SUPPLIED RECORDS: Begin
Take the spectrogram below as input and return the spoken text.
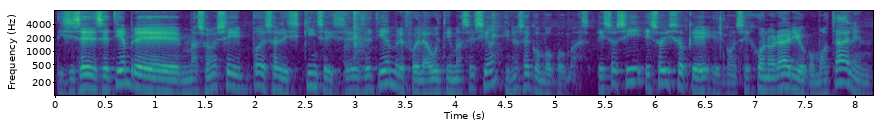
16 de septiembre, más o menos, sí, puede ser 15, 16 de septiembre, fue la última sesión y no se convocó más. Eso sí, eso hizo que el Consejo Honorario como tal, en,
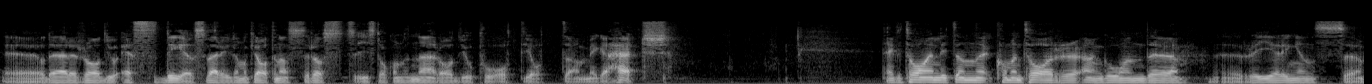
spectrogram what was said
Eh, och det är Radio SD, Sverigedemokraternas röst i Stockholms närradio på 88 MHz. Tänkte ta en liten kommentar angående eh, regeringens eh,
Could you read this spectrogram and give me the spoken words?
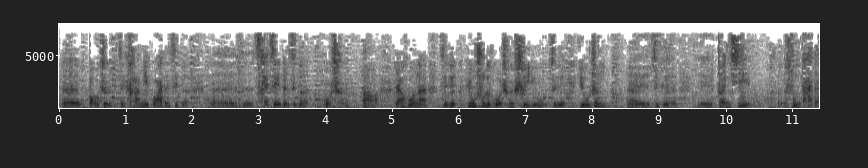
呃保证这个哈密瓜的这个呃采摘的这个过程啊，然后呢这个运输的过程是由这个邮政呃这个呃专机。送达的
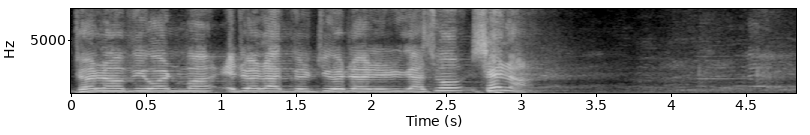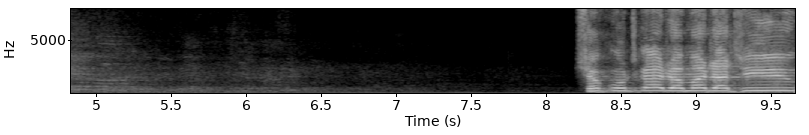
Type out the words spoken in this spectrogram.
de l'environnement et de la culture et de l'éducation, c'est là. Ce contrat de mandature,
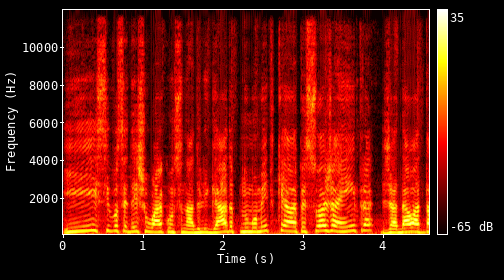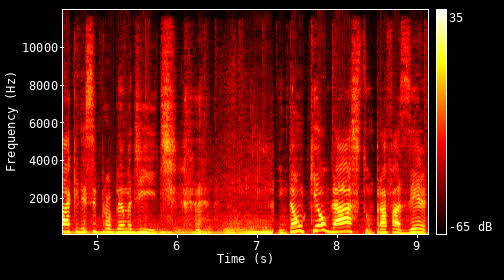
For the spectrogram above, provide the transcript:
E se você deixa o ar-condicionado ligado, no momento que a pessoa já entra, já dá o ataque desse problema de it. então o que eu gasto para fazer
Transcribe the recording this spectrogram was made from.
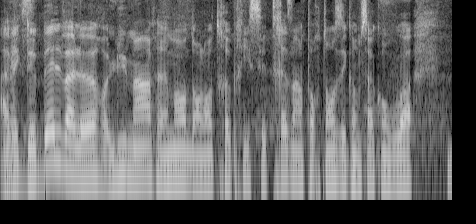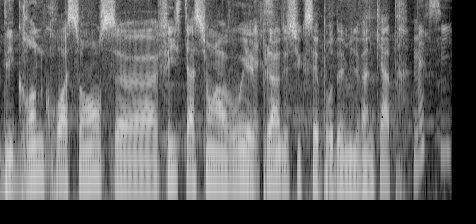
avec Merci. de belles valeurs. L'humain, vraiment, dans l'entreprise, c'est très important. C'est comme ça qu'on voit des grandes croissances. Euh, félicitations à vous et Merci. plein de succès pour 2024. Merci.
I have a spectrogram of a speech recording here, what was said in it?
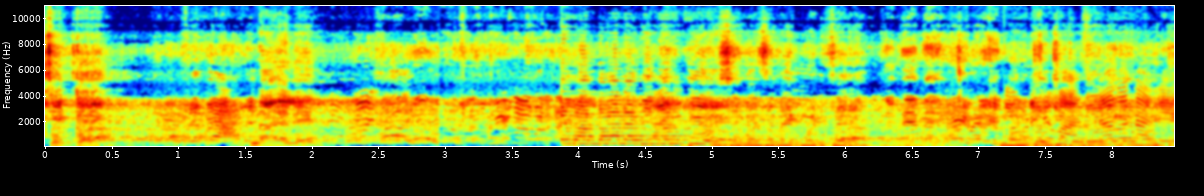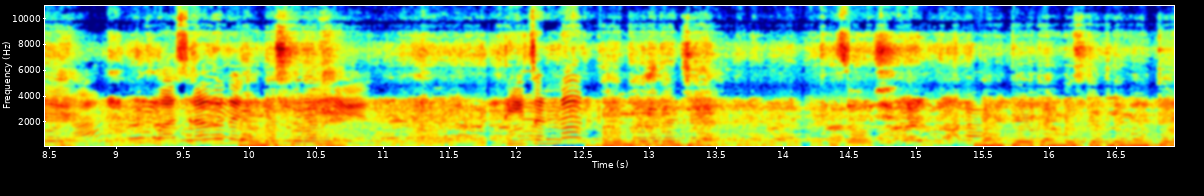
चेक करा. नाही आले. बांधवांना विनंती आहे. सगळं सगळं एक मिनिट जरा. मोहित्यांची जोडी आली का मोहिते कलबस्कर आले ती चढणार दोन जोड्या त्यांची आहेत. जोश. मोहिते कलबस्त्यातले मोहिते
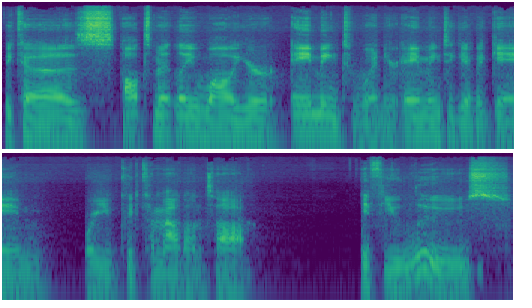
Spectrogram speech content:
because ultimately, while you're aiming to win, you're aiming to give a game where you could come out on top. If you lose,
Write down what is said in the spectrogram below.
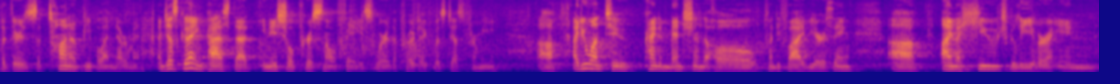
but there's a ton of people I've never met. And just going past that initial personal phase where the project was just for me, uh, I do want to kind of mention the whole 25 year thing. Uh, I'm a huge believer in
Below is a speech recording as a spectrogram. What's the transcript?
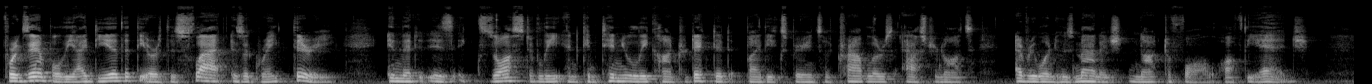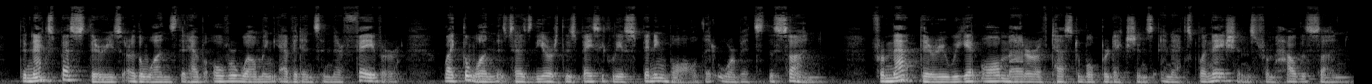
For example, the idea that the Earth is flat is a great theory in that it is exhaustively and continually contradicted by the experience of travelers, astronauts, everyone who's managed not to fall off the edge. The next best theories are the ones that have overwhelming evidence in their favor, like the one that says the Earth is basically a spinning ball that orbits the Sun. From that theory, we get all manner of testable predictions and explanations from how the Sun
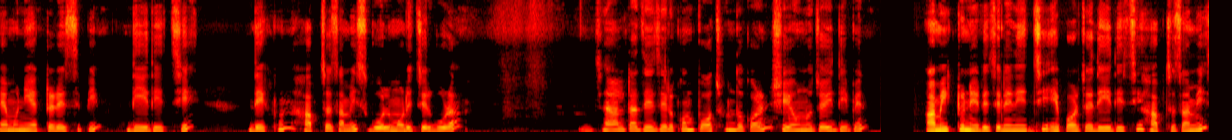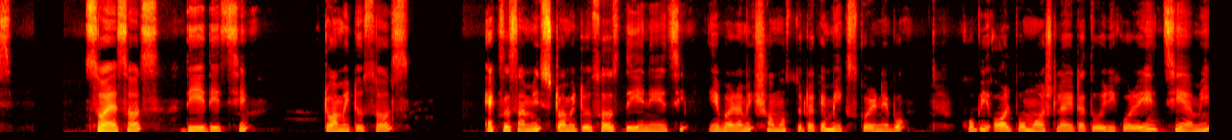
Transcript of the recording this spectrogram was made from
এমনই একটা রেসিপি দিয়ে দিচ্ছি। দেখুন, হাফ চা চামিচ গোলমরিচের গুঁড়া। ঝালটা যে যেরকম পছন্দ করেন সেই অনুযায়ী দিবেন। আমি একটু নেড়ে চেড়ে নিচ্ছি, এ পর্যায়ে দিয়ে দিচ্ছি হাফ চা চামিচ সয়া সস, দিয়ে দিচ্ছি টমেটো সস, এক চা চামিচ টমেটো সস দিয়ে নিয়েছি। এবার আমি সমস্তটাকে মিক্স করে নেব। খুবই অল্প মশলা এটা তৈরি করেছি আমি,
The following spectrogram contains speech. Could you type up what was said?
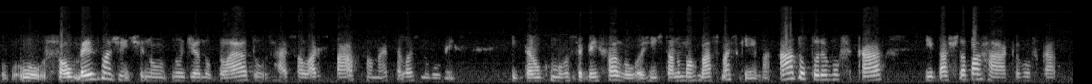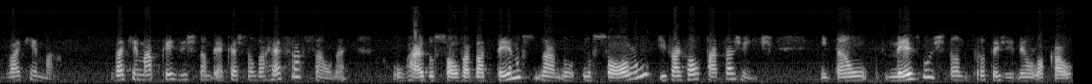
O, o, sol, mesmo a gente no dia nublado, os raios solares passam né, pelas nuvens. Então, como você bem falou, a gente está no mormaço, mas queima. Ah, doutora, eu vou ficar embaixo da barraca, eu vou ficar. Vai queimar. Vai queimar porque existe também a questão da refração, né? O raio do sol vai bater no, na, no, no solo e vai voltar para a gente. Então, mesmo estando protegido em um local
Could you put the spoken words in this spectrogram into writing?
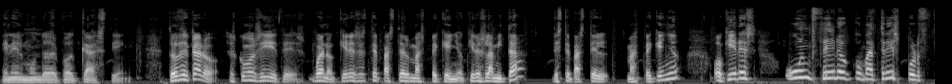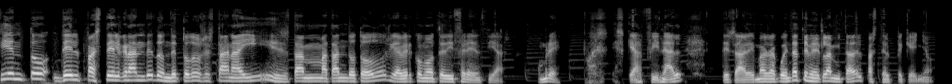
en el mundo del podcasting. Entonces, claro, es como si dices, bueno, ¿quieres este pastel más pequeño? ¿Quieres la mitad de este pastel más pequeño? ¿O quieres un 0,3% del pastel grande donde todos están ahí y se están matando todos y a ver cómo te diferencias? Hombre, pues es que al final te sale más a cuenta tener la mitad del pastel pequeño.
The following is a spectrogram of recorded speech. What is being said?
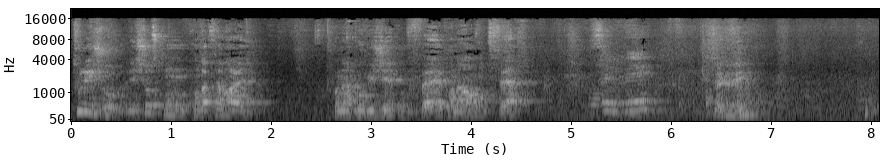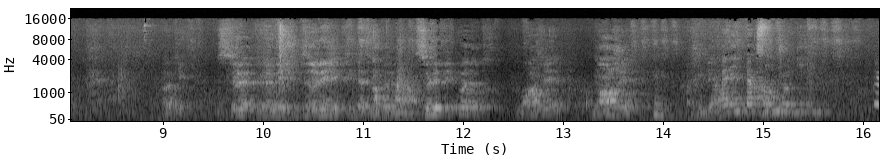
tous les jours, les choses qu'on doit faire dans la vie? Qu'on est un peu obligé, qu'on fait, qu'on a envie de faire Se lever. Se lever. Ok. Se lever. Je suis désolé, j'ai écrit d'être un peu malin. Se lever. Quoi d'autre? Manger. Manger. Allez faire son jogging.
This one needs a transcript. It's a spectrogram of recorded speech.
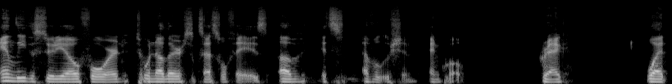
and lead the studio forward to another successful phase of its evolution. End quote. Greg, what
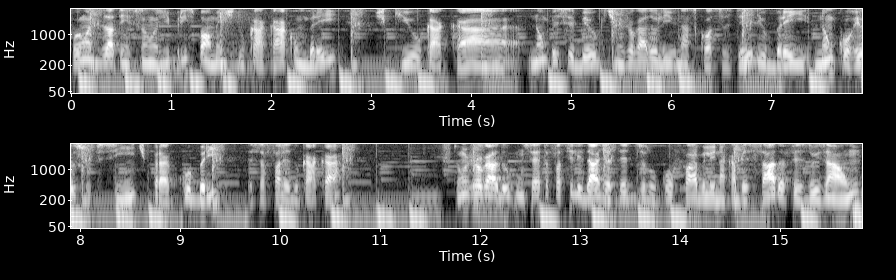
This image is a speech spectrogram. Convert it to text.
Foi uma desatenção ali, principalmente do Kaká com o Bray. Acho que o Kaká não percebeu que tinha um jogador livre nas costas dele. O Bray não correu o suficiente para cobrir essa falha do Kaká. Então, um jogador com certa facilidade até deslocou o Fábio ali na cabeçada, fez 2 a 1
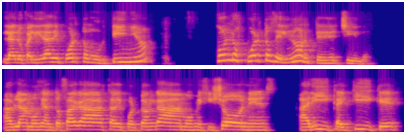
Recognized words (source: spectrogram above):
la localidad de Puerto Murtiño con los puertos del norte de Chile. Hablamos de Antofagasta, de Puerto Angamos, Mejillones, Arica, Iquique,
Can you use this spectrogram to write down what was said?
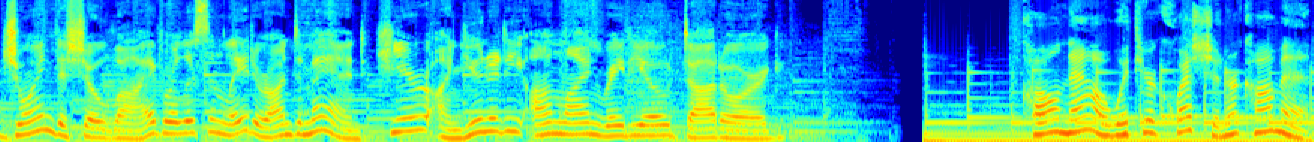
Join the show live or listen later on demand here on UnityOnlineRadio.org. Call now with your question or comment.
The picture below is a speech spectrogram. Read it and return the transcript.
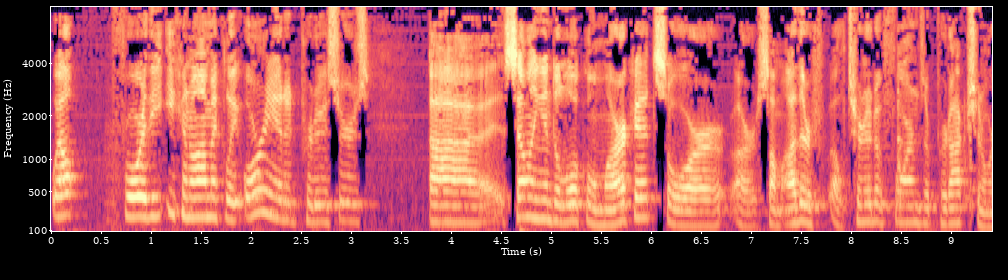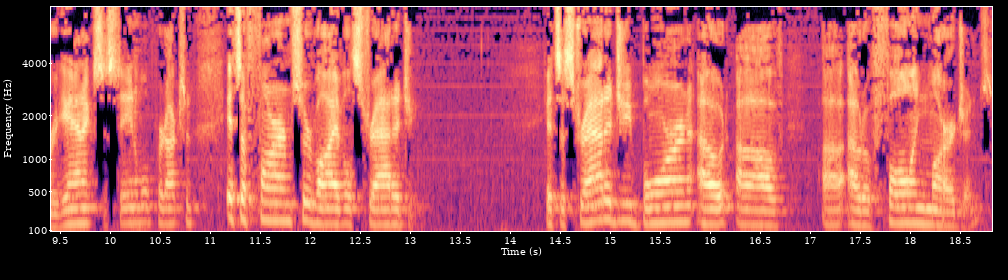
Well, for the economically oriented producers, uh, selling into local markets or, or some other alternative forms of production, organic, sustainable production, it's a farm survival strategy. It's a strategy born out of, uh, out of falling margins,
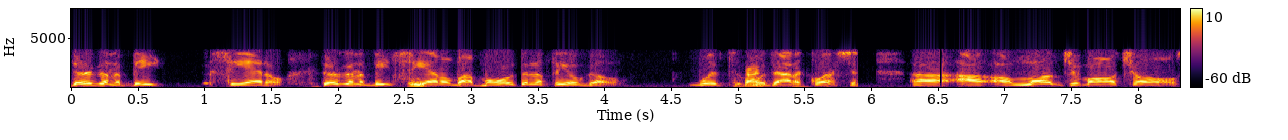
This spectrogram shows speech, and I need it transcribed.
They're going to beat Seattle. They're going to beat Seattle by more than a field goal, with Okay. without a question. Uh, I, I love Jamaal Charles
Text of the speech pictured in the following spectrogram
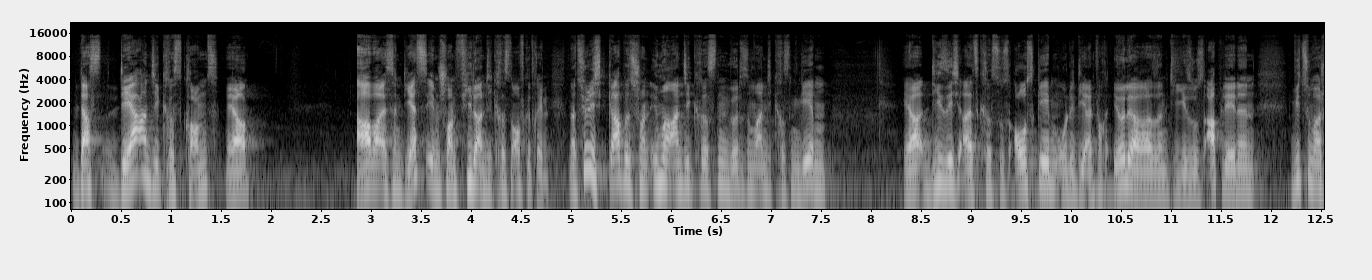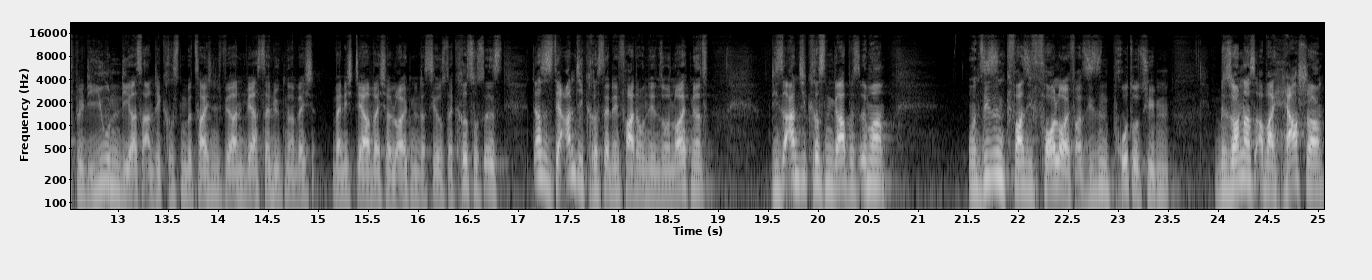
dass der Antichrist kommt, ja, aber es sind jetzt eben schon viele Antichristen aufgetreten. Natürlich gab es schon immer Antichristen, wird es immer Antichristen geben ja, die sich als Christus ausgeben oder die einfach Irrlehrer sind, die Jesus ablehnen, wie zum Beispiel die Juden, die als Antichristen bezeichnet werden. Wer ist der Lügner, wenn nicht der, welcher leugnet, dass Jesus der Christus ist? Das ist der Antichrist, der den Vater und den Sohn leugnet. Diese Antichristen gab es immer und sie sind quasi Vorläufer, sie sind Prototypen, besonders aber Herrscher,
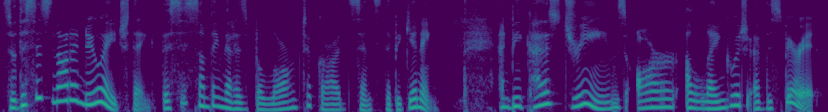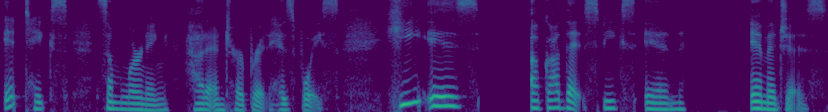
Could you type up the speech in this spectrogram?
So, this is not a new age thing. This is something that has belonged to God since the beginning. And because dreams are a language of the spirit, it takes some learning how to interpret his voice. He is a God that speaks in images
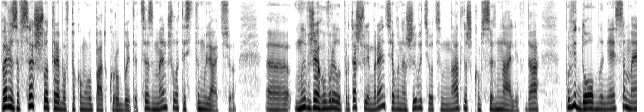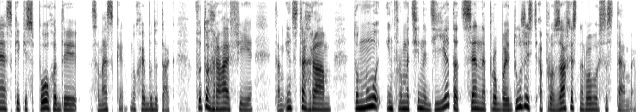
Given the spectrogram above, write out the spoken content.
Перш за все, що треба в такому випадку робити, це зменшувати стимуляцію. Е, Ми вже говорили про те, що лімеренція вона живиться оцим надлишком сигналів, да? повідомлення, смс, якісь спогади смски, ну хай буде так, фотографії, там інстаграм. Тому інформаційна дієта це не про байдужість, а про захист нервової системи.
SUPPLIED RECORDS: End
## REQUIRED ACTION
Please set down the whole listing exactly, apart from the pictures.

## RESULT OF THE TASK
Take the spectrogram below as input and return the spoken text.
16 de septiembre, más o menos, sí, puede ser 15, 16 de septiembre, fue la última sesión y no se convocó más. Eso sí, eso hizo que el Consejo Honorario como tal, en,
spectrogram what was said
Eh, och det är Radio SD, Sverigedemokraternas röst i Stockholms närradio på 88 MHz. Tänkte ta en liten kommentar angående eh, regeringens eh,
Could you read this spectrogram and give me the spoken words?
呃保证这个哈密瓜的这个呃采摘的这个过程啊，然后呢这个运输的过程是由这个邮政呃这个呃专机。送达的
Type out the words spoken in this spectrogram.
de l'environnement et de la culture et de l'éducation, c'est là. Ce contrat de mandature,
For the spectrogram above, provide the transcript:
E se você deixa o ar-condicionado ligado, no momento que a pessoa já entra, já dá o ataque desse problema de it. então o que eu gasto para fazer
Transcribe the recording this spectrogram was made from.
avec Merci. de belles valeurs. L'humain, vraiment, dans l'entreprise, c'est très important. C'est comme ça qu'on voit des grandes croissances. Euh, félicitations à vous et Merci. plein de succès pour 2024. Merci.
I have a spectrogram of a speech recording here, what was said in it?
चेक करा. नाही आले. बांधवांना विनंती आहे. सगळं सगळं एक मिनिट जरा. मोहित्यांची जोडी आली का मोहिते कलबस्कर आले ती चढणार दोन जोड्या त्यांची आहेत. जोश. मोहिते कलबस्त्यातले मोहिते
Spectrogram speech content:
because ultimately, while you're aiming to win, you're aiming to give a game where you could come out on top. If you lose,
Write down what is said in the spectrogram below.
but there's a ton of people I've never met. And just going past that initial personal phase where the project was just for me, uh, I do want to kind of mention the whole 25 year thing. Uh, I'm a huge believer in
Below is a speech recording as a spectrogram. What's the transcript?
For example, the idea that the Earth is flat is a great theory in that it is exhaustively and continually contradicted by the experience of travelers, astronauts, everyone who's managed not to fall off the edge. The next best theories are the ones that have overwhelming evidence in their favor, like the one that says the Earth is basically a spinning ball that orbits the Sun. From that theory, we get all manner of testable predictions and explanations from how the Sun
Transcript of the recording this spectrogram was made from
এমনই একটা রেসিপি দিয়ে দিচ্ছি। দেখুন, হাফ চা চামিচ গোলমরিচের গুঁড়া। ঝালটা যে যেরকম পছন্দ করেন সেই অনুযায়ী দিবেন। আমি একটু নেড়ে চেড়ে নিচ্ছি, এ পর্যায়ে দিয়ে দিচ্ছি হাফ চা চামিচ সয়া সস, দিয়ে দিচ্ছি টমেটো সস, এক চা চামিচ টমেটো সস দিয়ে নিয়েছি। এবার আমি সমস্তটাকে মিক্স করে নেব। খুবই অল্প মশলা এটা তৈরি করেছি আমি,
The following spectrogram contains speech. Could you type up what was said?
O, o, sol, mesmo a gente no dia nublado, os raios solares passam né, pelas nuvens. Então, como você bem falou, a gente está no mormaço, mas queima. Ah, doutora, eu vou ficar embaixo da barraca, eu vou ficar. Vai queimar. Vai queimar porque existe também a questão da refração, né? O raio do sol vai bater no, na, no, no solo e vai voltar para a gente. Então, mesmo estando protegido em um local
Could you put the spoken words in this spectrogram into writing?
en el mundo del podcasting. Entonces, claro, es como si dices, bueno, ¿quieres este pastel más pequeño? ¿Quieres la mitad de este pastel más pequeño? ¿O quieres un 0,3% del pastel grande donde todos están ahí y se están matando todos y a ver cómo te diferencias? Hombre, pues es que al final te sale más a cuenta tener la mitad del pastel pequeño.
The following is a spectrogram of recorded speech. What is being said?
tous les jours, les choses qu'on doit faire dans la vie? Qu'on est un peu obligé, qu'on fait, qu'on a envie de faire Se lever. Se lever. Ok. Se lever. Je suis désolé, j'ai écrit d'être un peu malin. Se lever. Quoi d'autre? Manger. Manger. Allez faire son jogging.
This one needs a transcript. It's a spectrogram of recorded speech.
and lead the studio forward to another successful phase of its evolution. End quote. Greg, what
This image is a speech spectrogram. Convert it to text.
Foi uma desatenção ali, principalmente do Kaká com o Bray. Acho que o Kaká não percebeu que tinha um jogador livre nas costas dele. O Bray não correu o suficiente para cobrir essa falha do Kaká. Então, um jogador com certa facilidade até deslocou o Fábio ali na cabeçada, fez 2 a 1
Recognized words (source: spectrogram above):
la localidad de Puerto Murtiño con los puertos del norte de Chile. Hablamos de Antofagasta, de Puerto Angamos, Mejillones, Arica, Iquique,
Can you use this spectrogram to write down what was said?
Join the show live or listen later on demand here on UnityOnlineRadio.org. Call now with your question or comment.
The picture below is a speech spectrogram. Read it and return the transcript.
Well, for the economically oriented producers, uh, selling into local markets or, or some other alternative forms of production, organic, sustainable production, it's a farm survival strategy. It's a strategy born out of, uh, out of falling margins,
This spectrogram shows speech, and I need it transcribed.
They're going to beat Seattle. They're going to beat Seattle by more than a field goal, with Okay. without a question. Uh, I, I love Jamaal Charles
Text of the speech pictured in the following spectrogram
dass der Antichrist kommt, ja, aber es sind jetzt eben schon viele Antichristen aufgetreten. Natürlich gab es schon immer Antichristen, wird es immer Antichristen geben ja, die sich als Christus ausgeben oder die einfach Irrlehrer sind, die Jesus ablehnen, wie zum Beispiel die Juden, die als Antichristen bezeichnet werden. Wer ist der Lügner, wenn nicht der, welcher leugnet, dass Jesus der Christus ist? Das ist der Antichrist, der den Vater und den Sohn leugnet. Diese Antichristen gab es immer und sie sind quasi Vorläufer, sie sind Prototypen, besonders aber Herrscher,
Could you type up the speech in this spectrogram?
So, this is not a new age thing. This is something that has belonged to God since the beginning. And because dreams are a language of the spirit, it takes some learning how to interpret his voice. He is a God that speaks in images
Given the spectrogram above, write out the spoken content.
Перш за все, що треба в такому випадку робити, це зменшувати стимуляцію. Е, Ми вже говорили про те, що лімеренція вона живиться оцим надлишком сигналів, да? повідомлення, смс, якісь спогади смски, ну хай буде так, фотографії, там інстаграм. Тому інформаційна дієта це не про байдужість, а про захист нервової системи.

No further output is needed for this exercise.